I have it on good authority,
supposedly, that the internet
will not he the death of me.
I have my sincere doubts, and
regardless, it has turned my world
on its head more than a bit.
In high school and college
I knew that a thick envelope
was an acceptance, a thin one
a letter telling me this or that
Ivy League school had a large
number of qualified candidates.
And as a poet, a thin letter was
acceptance, thick a return
of my work to trash or recycle.
Now both worlds are driven by
computer generated emails, and
I know the computer rejecting
my work in a kindly, if grammatically
inaccurate email never understood
the subtlety of my imagery at all.
The phone is again ringing,
and the odds say it is someone
who wants to extend my warranty
on the car I no longer own,
or to lower my credit card interest
though I never carry a balance,
or to help me fix my computer if I
just hand over control to them.
I won’t answer this time, almost
never do unless I know the caller
and want to speak to them,
robocalls, despised as they are
do provide a convenient excuse
not to speak to the long lost friend
who only needs a short term loan,
or the charity always wanting more.
Many want the government to act,
to ban or limit these calls, and I
agree, but be prepared to answer
when I call about the money you promised.
It is incredibly frustrating that no matter how long I spend in discussion with the egret, he will tell me nothing of his life, of what it is like to be able to perch on long legs, and then take glorious flight. The limpkin will speak endlessly on this topic, but he really has nothing to say of any importance. Still, I’m not giving up hope, for a friend said that he had it on good authority from a passing wood stork that the egret is planning to write a tell all book, once he figures out how to use a computer.
The key, he knows is to eliminate the impossible. Once you do that what remains, no matter how improbable must be the truth. Holmes, as it comes out might have been right. Oliver Wendell was, but how can you know when you’ve eliminated all impossibilities? Doyle (Roddy perhaps) would note that improbabilities can look a great deal like impossibilities, but may nevertheless prove to be the truth. We could enlist Watson’s superb mind, but we know just how possessive Gates can be, and it could swing shut on us at any moment.
You set a record today,
five blue screens,
and finally there was
no rebooting, and even the tech
at her desk in Bangalore
could not figure out
the error message
and politely gave up
promising your replacement
won’t have these problems.
There’s a whole new set
of crashes and lockups
waiting in the box
down at Staples,
she didn’t bother to mention.
The screen, a shade of blue you have come to hate,
stares back at you defiantly.
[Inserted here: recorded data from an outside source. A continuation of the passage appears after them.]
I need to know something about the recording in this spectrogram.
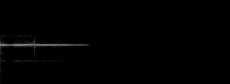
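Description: A short bell-like ding with a steady ring that fades out within the first second, followed by silence.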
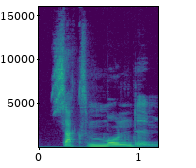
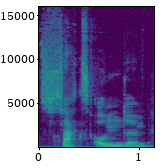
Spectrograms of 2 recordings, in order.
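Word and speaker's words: Saxmundham: Sax Sax Mundom, not Saxundom.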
You expected something like this,
though there is never good reason for it.
You check your calendar and clear
the next two days of all non-critical items.
You adjust the chair carefully, for it
will be your home for countless hours,
and you only wish that you could drink
before 5 PM or invoke the “it’s 5 PM somewhere” rule,
but you know your tolerance is limited,
less so in situations such as this,
so you dig in for the long haul.
You know this won’t be the last time
you will face this problem, only the current one,
and you know in the end it will be fine,
so you suppress your anger and frustration
and prepare to do battle, yet again
with the seeming evil demons of Microsoft.
is not the final frontier
of that I’m certain
nor was Debussy right,
though some does live
between the notes,
nor do I want more,
what I have
will suffice. No
space is the damned
key on this keyboard
that sometimes sticks
I laughed at my parents
when they talked about a typewriter
as something of a marvel
when they were so commonplace.
Of course as a boy, half the fun
of helping my father at work
was knowing the mimeo ink
would stain my fingers purple
for a week and even borax
would only render them lilac.
And the wet process copier
with the pink tissue paper sheets
seemed utterly remarkable.
10 rem Then I found the computer
20 rem and I could make a machine
30 rem actually do my will
return without gosub.
Now it seems so archaic as I look
back at my own life
all the while transferring
180 jazz albums
to the thumb drive
I will put in the car.
What would Stanley Turrentine
have thought of all this.
He says he has discovered that the best
way for him to write is to ignore the pen
totally, to just let it lie on the desk doing nothing.
It should be in close proximity to paper,
for pens need that to complete their existence
or at least to give them purpose to go on.
He also needs to avoid the siren’s call
the emanates from the keyboard
far too frequently for his taste.
No one is willing to believe him, “Just write,”
they say, but he knows that words
are merely that, and meaningless without
the context only a reader can provide,
even if that reader is he, and so he stares
at the pen and page and in time
he becomes aware that the pen is ready
and then, and only then, does he allow it
to move his hand across the paper.